    Article I, section 8, clause 3 of the Constitution of the 
United States grants Congress the authority to enact this bill.


    1. Cost of Legislation. Clause 3(d)(2) of rule XIII of the 
Rules of the House of Representatives requires an estimate and 
a comparison by the Committee of the costs which would be 
incurred in carrying out this bill. However, clause 3(d)(3)(B) 
of that rule provides that this requirement does not apply when 
the Committee has included in its report a timely submitted 
cost estimate of the bill prepared by the Director of the 
Congressional Budget Office under section 402 of the 
Congressional Budget Act of 1974.
    2. Congressional Budget Act. As required by clause 3(c)(2) 
of rule XIII of the Rules of the House of Representatives and 
section 308(a) of the Congressional Budget Act of 1974, this 
bill does not contain any new budget authority, spending 
authority, credit authority, or an increase or decrease in 
revenues or tax expenditures.
    3. General Performance Goals and Objectives. This bill does 
not authorize funding and therefore, clause 3(c)(4) of rule 
XIII of the Rules of the House of Representatives does not 
    4. Congressional Budget Office Cost Estimate. Under clause 
3(c)(3) of rule XIII of the Rules of the House of 
Representatives and section 403 of the Congressional Budget Act 
of 1974, the Committee has received the following cost estimate 
for this bill from the Director of the Congressional Budget 

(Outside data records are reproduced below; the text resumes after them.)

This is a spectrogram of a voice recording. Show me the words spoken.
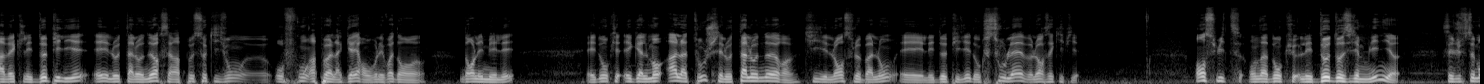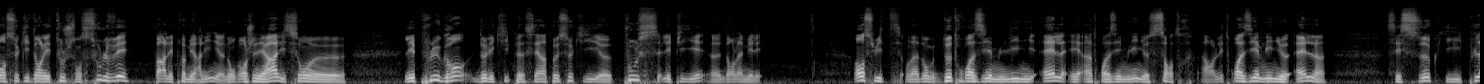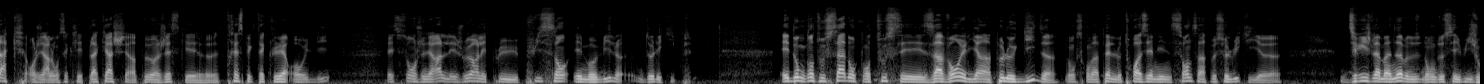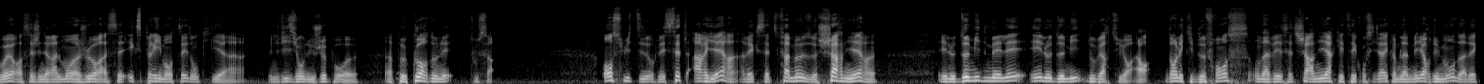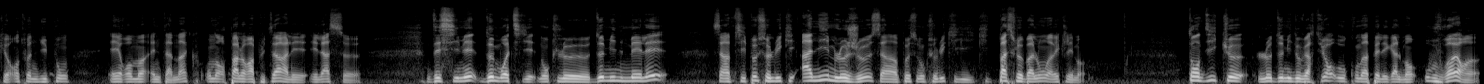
avec les deux piliers et le talonneur, c'est un peu ceux qui vont euh, au front, un peu à la guerre, on les voit dans, les mêlées. Et donc également à la touche, c'est le talonneur qui lance le ballon et les deux piliers donc soulèvent leurs équipiers. Ensuite, on a donc les deux deuxièmes lignes. C'est justement ceux qui dans les touches sont soulevés par les premières lignes. Donc en général, ils sont euh, les plus grands de l'équipe. C'est un peu ceux qui euh, poussent les piliers dans la mêlée. Ensuite, on a donc deux troisièmes lignes L et un troisième ligne centre. Alors les troisièmes lignes L, c'est ceux qui plaquent. En général, on sait que les plaquages, c'est un peu un geste qui est très spectaculaire au rugby. Et ce sont en général les joueurs les plus puissants et mobiles de l'équipe. Et donc dans tout ça, dans tous ces avants, il y a un peu le guide, donc ce qu'on appelle le troisième ligne centre, c'est un peu celui qui euh, dirige la manœuvre donc, de ces huit joueurs. C'est généralement un joueur assez expérimenté, donc il a une vision du jeu pour euh, un peu coordonner tout ça. Ensuite, les sept arrières avec cette fameuse charnière et le demi de mêlée et le demi d'ouverture. Alors dans l'équipe de France, on avait cette charnière qui était considérée comme la meilleure du monde avec euh, Antoine Dupont et Romain Ntamak. On en reparlera plus tard, elle est hélas décimée de moitié. Donc le demi de mêlée, c'est un petit peu celui qui anime le jeu, c'est un peu celui qui, passe le ballon avec les mains. Tandis que le demi d'ouverture, ou qu'on appelle également ouvreur,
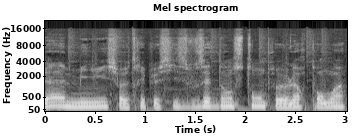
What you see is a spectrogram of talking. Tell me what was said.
Minuit sur le triple 6. Vous êtes dans Stomp, euh, l'heure pour moi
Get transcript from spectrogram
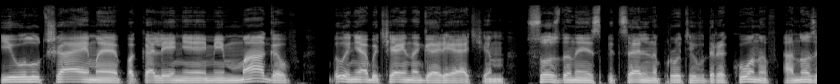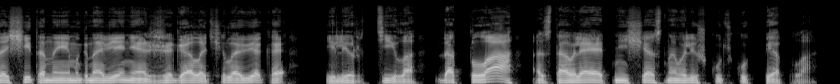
и улучшаемое поколениями магов, было необычайно горячим. Созданное специально против драконов, оно за считанные мгновения сжигало человека или ртила. Дотла оставляет несчастного лишь кучку пепла.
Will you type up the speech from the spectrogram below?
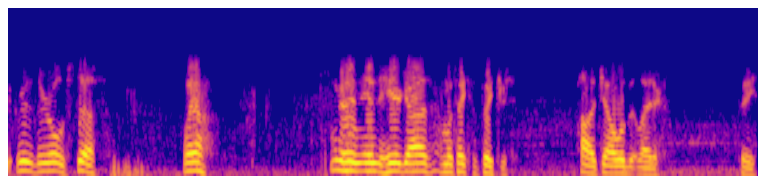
get rid of their old stuff. Well, I'm going to end it here, guys. I'm going to take some pictures. Holler at y'all a little bit later. Peace.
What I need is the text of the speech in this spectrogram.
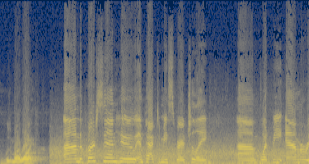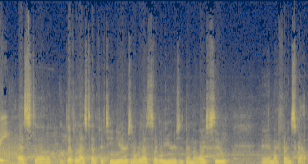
it was my wife. Um, the person who impacted me spiritually um, would be Anne Marie. Last, uh, definitely the last 10, 15 years and over the last several years has been my wife Sue and my friend Scott.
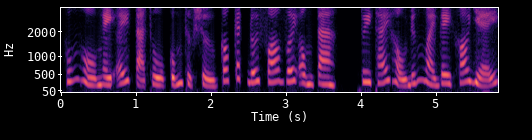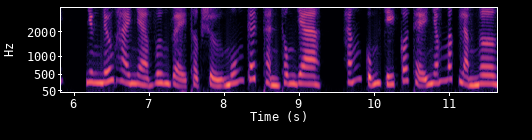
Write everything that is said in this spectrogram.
huống hồ ngày ấy tạ thù cũng thực sự có cách đối phó với ông ta, tuy Thái hậu đứng ngoài gây khó dễ, nhưng nếu hai nhà vương vệ thật sự muốn kết thành thông gia, hắn cũng chỉ có thể nhắm mắt làm ngơ,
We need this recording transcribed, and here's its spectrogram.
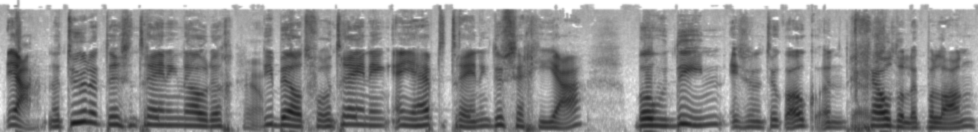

H.R. 2110--Colorado Northern Front Range Mountain Backdrop Protection 
        Study Act

    H.R. 2110 would require the Forest Service to conduct a 
study of the lands in and adjacent to the Arapaho and Roosevelt 
National Forests in Colorado. The study would report on the 
present ownership of the lands, underdeveloped areas that may 
be at risk for development, and preservation actions that can 
be taken by Colorado state and local governments and other 
interested parties. Under the bill, the agency would report its 
findings and recommendations to the Congress within one year of 
the bill's enactment.
    Based on information provided by the Forest Service, CBO 
estimates that the study required under H.R. 2110 would have no 
significant impact on the federal budget. Enacting the bill 
would have no effect on revenues or direct spending.
    H.R. 2110 contains no intergovernmental or private-sector 
mandates as defined in the Unfunded Mandates Reform Act and 
would impose no costs on state, local, or tribal governments.
    The CBO staff contacts for this estimate are Leigh Angres 
and Deborah Reis. This estimate was approved by Peter H. 
Fontaine, Deputy Assistant Director for Budget Analysis.

                    COMPLIANCE WITH PUBLIC LAW 104-4

    This bill contains no unfunded mandates.


    This bill is not intended to preempt any State, local or 
tribal law.

                        CHANGES IN EXISTING LAW

    If enacted, this bill would make no changes in existing